German Benjamin List and British-born David MacMillan were announced as the winners of the prestigious accolade, and will share the prize money of 10 million krona (£836,000).
Described as “simple” and “ingenious” by the Nobel Committee, the scientists created a technique for generating the formation of chemical molecules, called asymmetric organocatalysis.
Making molecules – which requires linking individual atoms together in specific arrangement – is a difficult and slow task.
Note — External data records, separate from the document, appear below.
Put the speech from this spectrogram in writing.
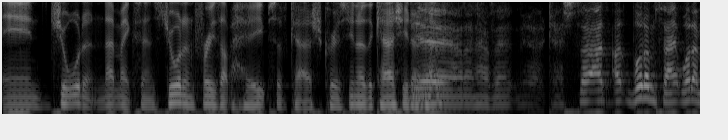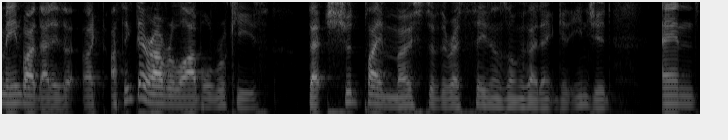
and Jordan. That makes sense. Jordan frees up heaps of cash, Chris. You know the cash you don't have? Yeah, I don't have that yeah, cash. So I, I, what I'm saying, what I mean by that is, that, like, I think there are reliable rookies that should play most of the rest of the season as long as they don't get injured, and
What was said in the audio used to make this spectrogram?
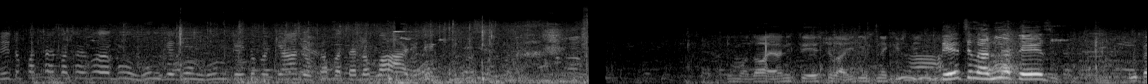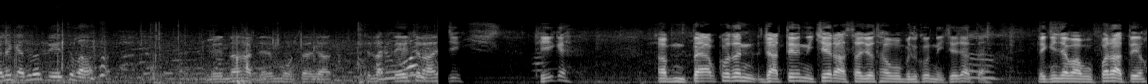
नहीं तो पत्थर पत्थर को घूम घूम के घूम घूम के तो क्या देखा? पत्थर लोग पहाड़ ही देखे। मज़ा आया नहीं तेज चलाई थी उसने किश्ती तेज चलानी है तेज। पहले कहते ना तेज चला। मेरे ना हटे मोटर जा। चला तेज चला। जी ठीक है। अब आपको पता जाते हुए नीचे रास्ता जो था वो बिल्कुल नीचे जाता है। लेकिन जब आप ऊपर आते हो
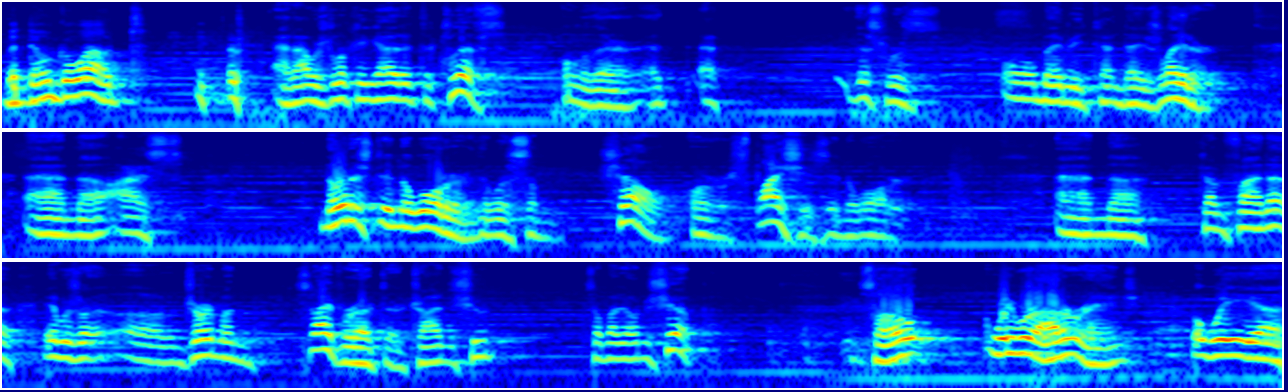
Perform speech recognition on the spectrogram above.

Until the beginning of the millennium, chemists were only able to use certain metals and complex enzymes as catalysts to speed up the process.
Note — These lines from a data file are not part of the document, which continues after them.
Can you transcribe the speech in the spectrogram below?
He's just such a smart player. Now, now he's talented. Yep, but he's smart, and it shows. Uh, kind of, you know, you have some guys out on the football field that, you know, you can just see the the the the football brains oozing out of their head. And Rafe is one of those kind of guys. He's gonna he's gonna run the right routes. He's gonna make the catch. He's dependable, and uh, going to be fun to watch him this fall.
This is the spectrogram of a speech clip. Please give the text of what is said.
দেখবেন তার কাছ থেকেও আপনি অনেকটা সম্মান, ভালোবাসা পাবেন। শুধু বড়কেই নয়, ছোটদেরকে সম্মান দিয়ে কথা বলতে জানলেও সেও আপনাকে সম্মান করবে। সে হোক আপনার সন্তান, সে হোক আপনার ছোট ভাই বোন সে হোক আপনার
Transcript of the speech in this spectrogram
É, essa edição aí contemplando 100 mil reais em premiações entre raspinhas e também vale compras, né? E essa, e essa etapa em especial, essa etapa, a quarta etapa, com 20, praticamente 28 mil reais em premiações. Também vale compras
That all changed in 2000, when Professor MacMillan and Professor List independently reported that small organic molecules can be used to do the same job.
The judges said the new generation of catalysts were both more friendly for the environment and cheaper to produce and have been the key to making new substances such as pharmaceuticals, plastics, perfumes and flavours.
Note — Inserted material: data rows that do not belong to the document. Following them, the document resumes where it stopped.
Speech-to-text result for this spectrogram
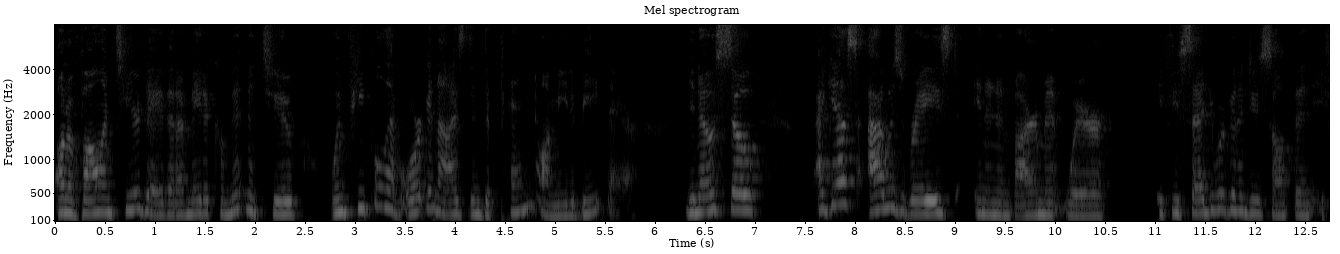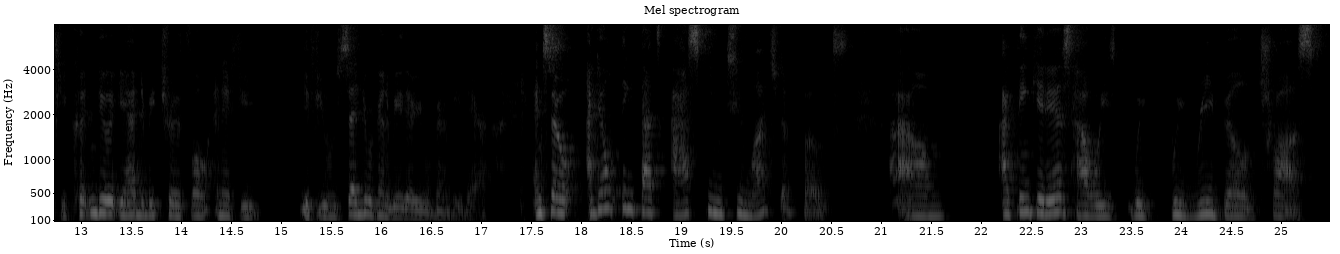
on a volunteer day that I've made a commitment to when people have organized and depend on me to be there? You know, so I guess I was raised in an environment where if you said you were going to do something, if you couldn't do it, you had to be truthful. And if you if you said you were going to be there, you were going to be there. And so I don't think that's asking too much of folks. Um, I think it is how we we we rebuild trust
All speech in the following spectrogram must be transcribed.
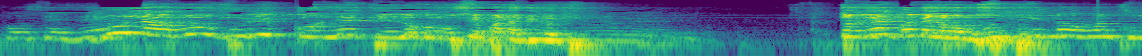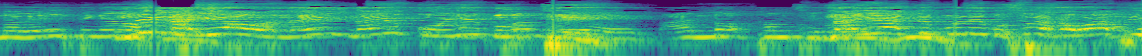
Paul says it. Nous n'avons voulu connaître le comme monsieur pas la Bible. tolinga koyebela komosusunaye na ye awa naye koyebo te na ye ate mpona bosalaka wapi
“Organic catalysts can be used to drive multitudes of chemical reactions,” said the Royal Swedish Academy of Sciences, which awards Nobel Prizes.
“Using these reactions, researchers can now more efficiently construct anything from new pharmaceuticals to molecules that can capture light in solar cells.”
Pernilla Wittung-Stafshede, a member of the Nobel panel, said the technique developed by the two scientists was “already benefiting humankind greatly” and is “used widely today”.
Since their discovery, the tool has been further refined, making it many times more efficient, said Prof List, adding that the “real revolution” was only just beginning.
Peter Somfai, another member of the Nobel Committee, stressed the importance of the discovery for the world economy.
“It has been estimated that catalysis is responsible for about 35 per cent of the world’s GDP, which is a pretty impressive figure,” he said. “If we have a more environmentally friendly alternative, it’s expected that that will make a difference.”
On Monday, the Committee awarded the Nobel Prize in Physiology or Medicine to Americans David Julius and Ardem Patapoutian for their discoveries into how the human body perceives temperature and touch.
The Nobel Prize in Physics was awarded on Tuesday to three scientists whose work found order in seeming disorder, helping to explain and predict complex forces of nature, including expanding our understanding of climate change.
Over the coming days prizes will also be awarded for outstanding work in the fields of literature, peace and economics.